(Stored data)
--*--
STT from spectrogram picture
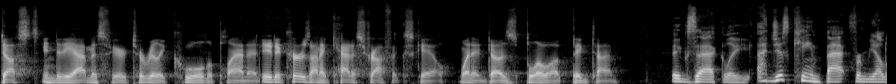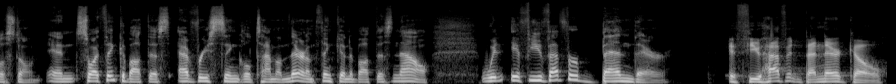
dust into the atmosphere to really cool the planet. It occurs on a catastrophic scale when it does blow up big time. Exactly. I just came back from Yellowstone. And so I think about this every single time I'm there. And I'm thinking about this now. When, if you've ever been there, If you haven't been there, go.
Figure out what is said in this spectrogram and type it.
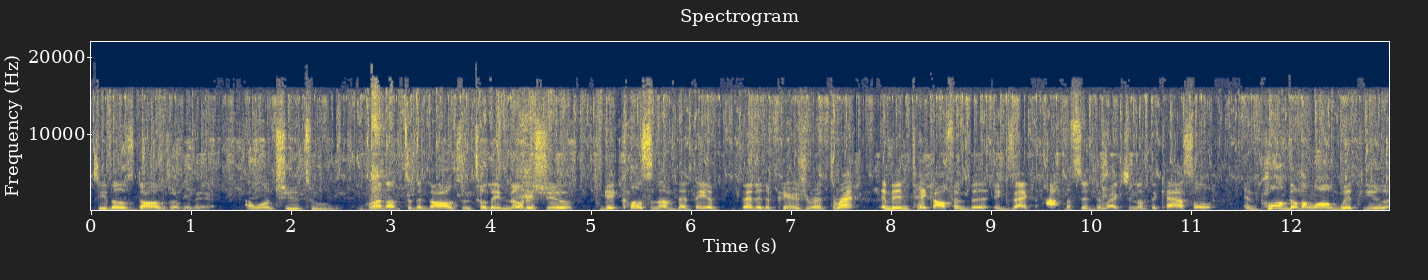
see those dogs over there. I want you to run up to the dogs until they notice you, get close enough that they that it appears you're a threat, and then take off in the exact opposite direction of the castle and pull them along with you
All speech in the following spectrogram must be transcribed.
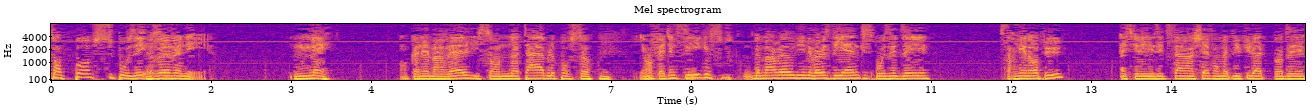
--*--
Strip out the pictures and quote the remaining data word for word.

STT from spectrogram picture
dust into the atmosphere to really cool the planet. It occurs on a catastrophic scale when it does blow up big time. Exactly. I just came back from Yellowstone. And so I think about this every single time I'm there. And I'm thinking about this now. When, if you've ever been there, If you haven't been there, go.
Figure out what is said in this spectrogram and type it.
see those dogs over there. I want you to run up to the dogs until they notice you, get close enough that they that it appears you're a threat, and then take off in the exact opposite direction of the castle and pull them along with you
All speech in the following spectrogram must be transcribed.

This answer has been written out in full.